Faraday's term " electrode," literally " a way (650s) for electricity to travel along," might be well applied to designate the insulated conductor along which the electric messenger is despatched.
In batteries which use acids as the electrolyte, a film of hydrogen tends to be deposited on the copper or platinum electrode; but, to obtain a constant electromotive force, several means were soon devised of preventing the formation of the film.
The smaller cylinder is generally the negative electrode on which the copper is deposited.
Thus, as long as every ion of the solution is present in the layer of liquid next the electrode, the one which responds to the least electromotive force will alone be set free.

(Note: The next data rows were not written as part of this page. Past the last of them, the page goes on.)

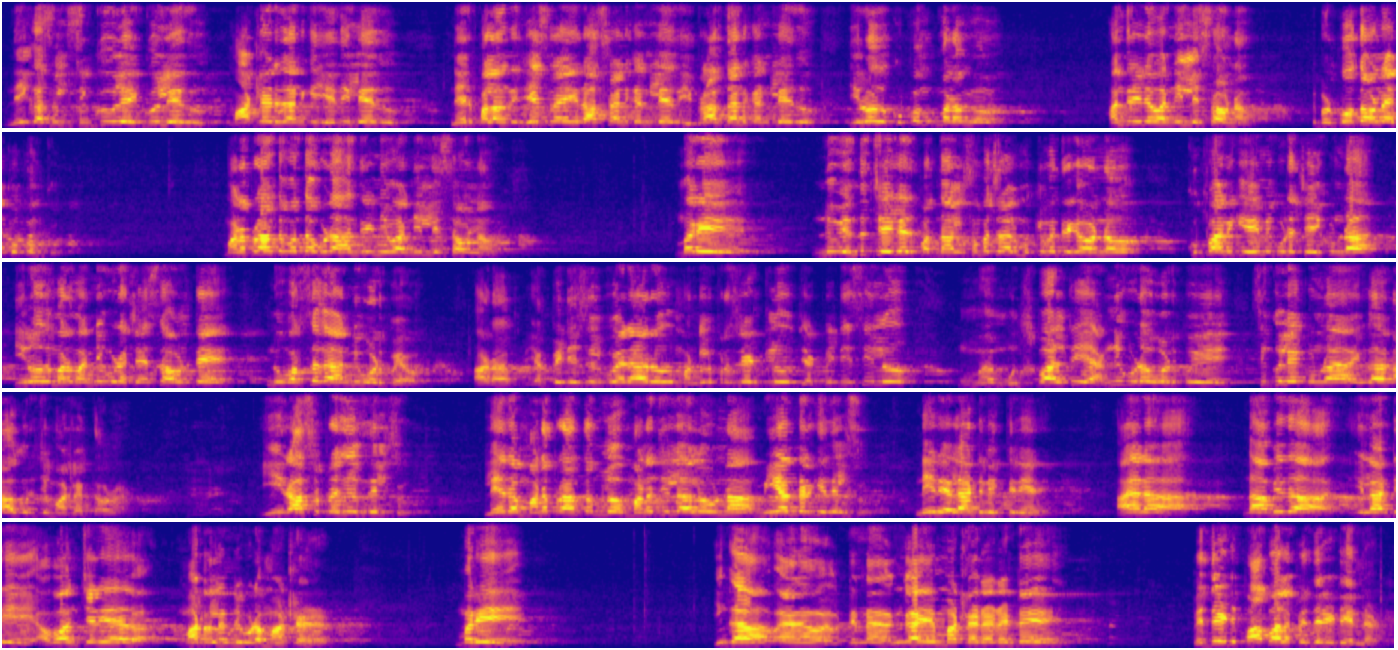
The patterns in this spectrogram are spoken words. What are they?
నీకు అసలు సిగ్గు ఎగ్గు లేదు. మాట్లాడేదానికి ఏది లేదు. నేను పలానా చేసిన ఈ రాష్ట్రానికని లేదు ఈ ప్రాంతానికని లేదు. ఈరోజు కుప్పంకు మనం అంద్రినివా నీళ్ళు ఇస్తూ ఉన్నాం. ఇప్పుడు పోతూ ఉన్నాయి కుప్పంకు. మన ప్రాంతం అంతా కూడా అంద్రినివా నీళ్ళు ఇస్తూ ఉన్నాం. మరి నువ్వు ఎందుకు చేయలేదు పద్నాలుగు సంవత్సరాలు ముఖ్యమంత్రిగా ఉన్నావు? కుప్పానికి ఏమి కూడా చేయకుండా ఈరోజు మనం అన్నీ కూడా చేస్తూ ఉంటే నువ్వు వరుసగా అన్నీ ఓడిపోయావు. ఆడ ఎంపీటీసీలు పోయినారు మండల ప్రెసిడెంట్లు జడ్పీటీసీలు మున్సిపాలిటీ అన్నీ కూడా ఓడిపోయి సిగ్గు లేకుండా ఇంకా నా గురించి మాట్లాడుతూ ఉన్నాడు. ఈ రాష్ట్ర ప్రజలకు తెలుసు. లేదా మన ప్రాంతంలో మన జిల్లాలో ఉన్న మీ అందరికీ తెలుసు. నేను ఎలాంటి వ్యక్తిని అని. ఆయన నా మీద ఇలాంటి అవాంఛనీయ మాటలన్నీ కూడా మాట్లాడాడు. మరి ఇంకా ఆయన నిన్న ఇంకా ఏం మాట్లాడాడంటే పెద్దరెడ్డి పాపాల పెద్దరెడ్డి అన్నాడు.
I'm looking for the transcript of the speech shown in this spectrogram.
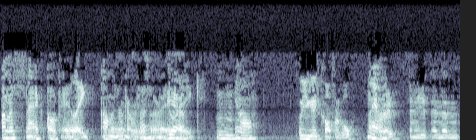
i'm a snack. Okay like i'm in recovery that's all right Yeah. like mm-hmm. you know. Well, you get comfortable, Yeah. right? And you, and then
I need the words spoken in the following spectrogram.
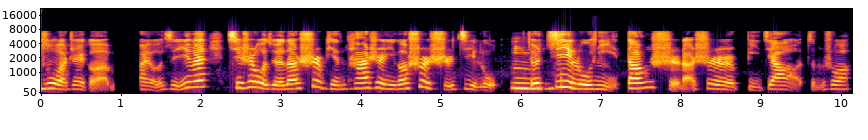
做这个。画游记，因为其实我觉得视频它是一个瞬时记录，嗯，就是记录你当时的是比较怎么说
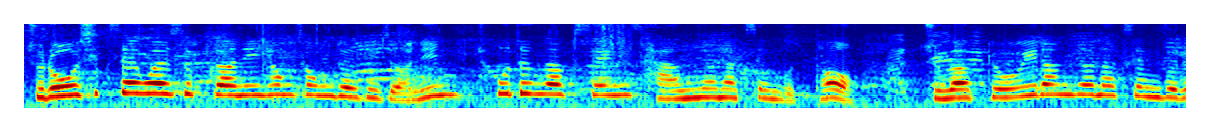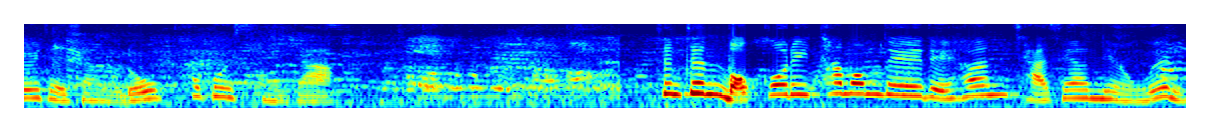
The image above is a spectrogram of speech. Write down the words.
주로 식생활 습관이 형성되기 전인 초등학생 4학년 학생부터 중학교 1학년 학생들을 대상으로 하고 있습니다. 튼튼 먹거리 탐험대에 대한 자세한 내용은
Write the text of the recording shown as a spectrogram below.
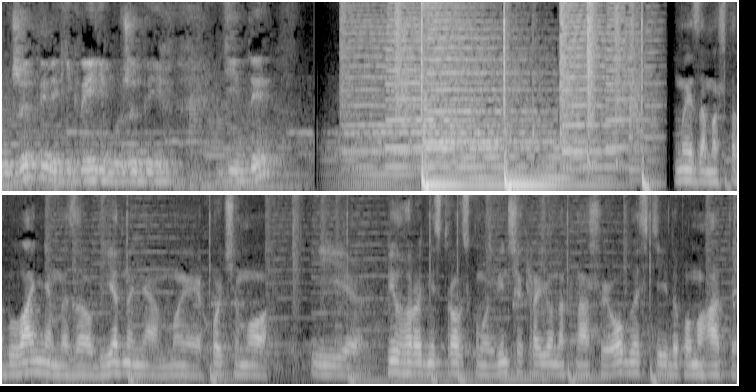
будуть жити, в якій країні будуть жити їх діти. Ми за масштабування, ми за об'єднання. Ми хочемо і в Білгород-Дністровському, і в інших районах нашої області допомагати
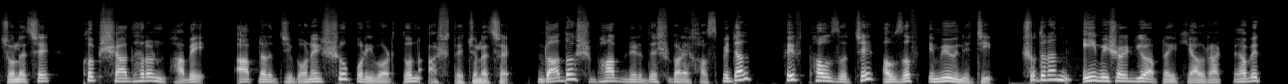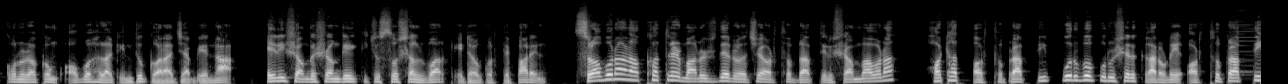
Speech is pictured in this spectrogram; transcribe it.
চলেছে। খুব সাধারণভাবে আপনার জীবনে সুপরিবর্তন আসতে চলেছে। দ্বাদশ ভাব নির্দেশ করে হসপিটাল ফিফথ হাউস হচ্ছে হাউস অফ ইমিউনিটি সুতরাং এই বিষয়টিও আপনাকে খেয়াল রাখতে হবে, কোনো রকম অবহেলা কিন্তু করা যাবে না। এরই সঙ্গে সঙ্গে কিছু সোশ্যাল ওয়ার্ক এটাও করতে পারেন। শ্রবণা নক্ষত্রের মানুষদের রয়েছে অর্থপ্রাপ্তির সম্ভাবনা। হঠাৎ অর্থপ্রাপ্তি, পূর্বপুরুষের কারণে অর্থপ্রাপ্তি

Ordinarily carbon is used as the electrode material, but when carbon comes in contact at high temperatures with any metal that is capable of forming a carbide a certain amount of combination between them is inevitable, and the carbon thus introduced impairs the mechanical properties of the ultimate metallic product.